Secretary for Defence sets ambitious targets for SA defence industry


Secretary for Defence Dr Sam Gulube has set ambitious targets for the South African defence industry, and hopes to double direct employment to 30 000 by 2023 as well as improve export turnover and investment.

Gulube made the comments as he was delivering the keynote address at the sixth annual Aerospace, Maritime and Defence (AMD) Conference at the CSIR International Convention Centre in Pretoria last week. The conference was hosted by Creative Space Media, and once again attracted hundreds of local and international delegates and speakers, including UN procurement officials.

Gulube noted that the downturn of the South African economy has resulted in reduced funding being allocated towards defence (less than 1% of GDP), which not only impacts the Department of Defence but also the South African defence industry, which is now more than ever dependent on exports to survive.

“It is our hope there will be a turnaround with light at the end of the tunnel and the South African economy will recover so it is able to support the South African National Defence Force and capabilities it requires,” he said. Gulube added that loss-making Denel is on the road to recovery, which is good not just for the National Defence Force but the industry as a whole.

Gulube said the Department of Defence is providing support to the industry where it can, such as through the National Defence Industry Council and Defence Industry Fund, amongst others. Another bonus is that United Nations reimbursements for South African participation in peacekeeping operations are no longer returning to National Treasury, but are ring-fenced for servicing South African National Defence Force equipment.

Gulube said the incumbent government is finalising a new approach to growing the economy, with the defence industry able to assist in this regard. “As the sixth administration of government identifies new approaches, the defence industry is put as one of the priorities.” Aerospace and defence are key areas that fall under the high-technology priority area. Gulube said the defence industry needs to participate in developing a master plan for the industry. This involves establishing a baseline of where the industry is at the moment, developing performance indicators and targets to be met over the next five years.

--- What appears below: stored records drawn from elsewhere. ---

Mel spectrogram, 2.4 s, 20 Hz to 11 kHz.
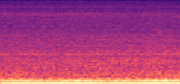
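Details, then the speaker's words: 1963 Chevrolet Impala with crate V8 installed 4-5 years and a few thousand miles ago, Doug's headers, Flowmaster exhaust, aluminum radiator, hood open: deep, even idle rumble with a steady beat, no knocks, ticks or misses; sounds healthy. "aluminum radiator, nice tidy engine, nice setup. Sounds good."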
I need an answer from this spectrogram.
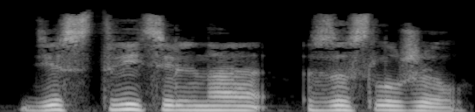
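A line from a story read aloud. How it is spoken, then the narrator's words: Quiet speech. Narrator (Russian): тихо проговорил герцог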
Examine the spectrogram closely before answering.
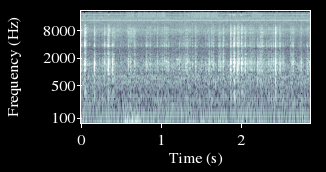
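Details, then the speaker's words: Philips 922 vacuum tube radio after replacing a dozen capacitors, tuned to the top shortwave band (about 6–16 MHz): irregular sharp crackles and pops over steady hiss; owner suspects a failing capacitor's changing capacitance, unconfirmed. "Still kind of crackly, eh? It's getting something. Now, hear that terrible crackling"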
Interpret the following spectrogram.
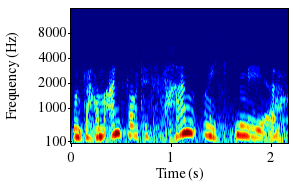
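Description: Radio play: frightened, dependent youngster, very high voice, rumbling background. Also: female voice, very animated, moderate pace. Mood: uneasy. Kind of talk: German radio drama acting. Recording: muffled, with rumbling noise.

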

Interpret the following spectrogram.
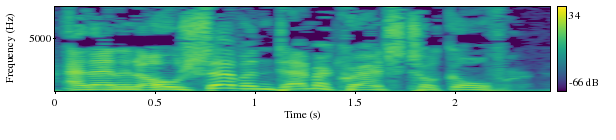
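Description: A man's voice: high voice, animated, fairly quick, a bit bright, dry recording, clean studio sound. Blunt, exasperated radio host man. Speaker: radio talk show host. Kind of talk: political call-in talk radio.

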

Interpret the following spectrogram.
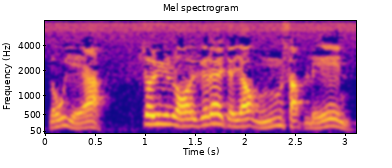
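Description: A woman voicing an obedient male household servant in a radio drama, who answers his master dutifully and calls out loudly to passers-by. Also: lowish voice, expressive, moderate pace, breathy edge. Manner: dutiful, then loud calling out.

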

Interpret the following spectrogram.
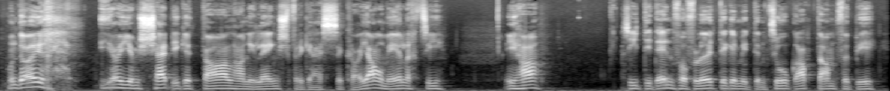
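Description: Low-voiced, cynical old Swiss man. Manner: halting, blunt, world-weary monologue. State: in pain, short of breath. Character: ailing, ruthless old rich returned emigrant, cynical. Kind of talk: radio drama acting in Swiss-coloured German.

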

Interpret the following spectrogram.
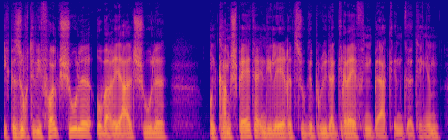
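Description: An actor playing a formal German merchant in a documentary radio drama, reading out a letter in a measured, matter-of-fact way. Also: male voice, sits low, no room sound, lightly acted. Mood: formal, polite.

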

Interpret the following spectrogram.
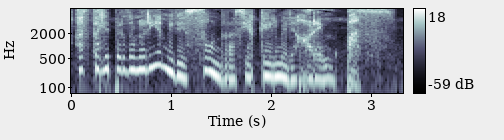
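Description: A woman's voice: medium pitch, expressive, a little mellow, slightly rough. An actress playing a troubled, proud young woman in love in a radio drama, speaking earnestly. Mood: tender, wistful. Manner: deliberate, earnest. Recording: faint music behind the voice.

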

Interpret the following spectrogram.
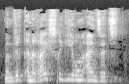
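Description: A man playing a shrewd, deferential court adviser in a radio drama, with a raspy, gravelly voice. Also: sits high, a little fast, darkish tone. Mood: sly, persuasive. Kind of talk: German radio drama acting.

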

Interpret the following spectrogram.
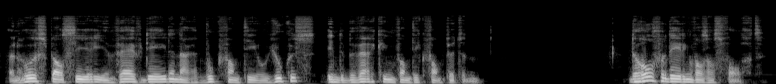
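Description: A man announces radio credits from a script. His voice is dark and husky at medium pitch, recorded with little room sound. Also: animated, moderate pace, dry recording.

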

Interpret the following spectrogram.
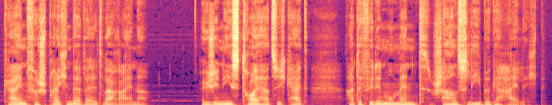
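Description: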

Gulube said the defence sector contributes 0.47% to the GPP and employs 15 000 people. He said the industry should target a contribution of 1% of GDP by 2023. “The direct foreign investment is expected to double form R12 billion today to R24 billion in the next five years. By 2023 we hope to increase that to 30 000 direct jobs as well as 120 000 indirect jobs. So those are the targets we as a government are setting ourselves. We hope through public private partnership…those targets will be achieved if not exceeded by 2023.”

Gulube added that “the South African defence industry needs to be re-imagined. Gone are the days when the industry could rely on the South African National Defence Force as a loyal and steady primary customer. The industry needs to sell itself – both locally and abroad and as the Department of Defence we will be there to support the industry in this endeavour.”

Gulube urged the industry to target the government to focus on growing the defence industry, promote industry capabilities such as border control solutions, highlight its job and skills creation, establish creative financing models such as bartering and work together under the Team South Africa banner.

“In spite of the many challenges facing the South African defence industry, there are many opportunities as well. South Africa remains a leader in many technological areas, as we have stated in artillery, missiles and others. It can use its non-aligned status as a drawcard. By re-imagining the way the defence industry operates and by taking a fresh perspective we can move the industry towards a successful future.”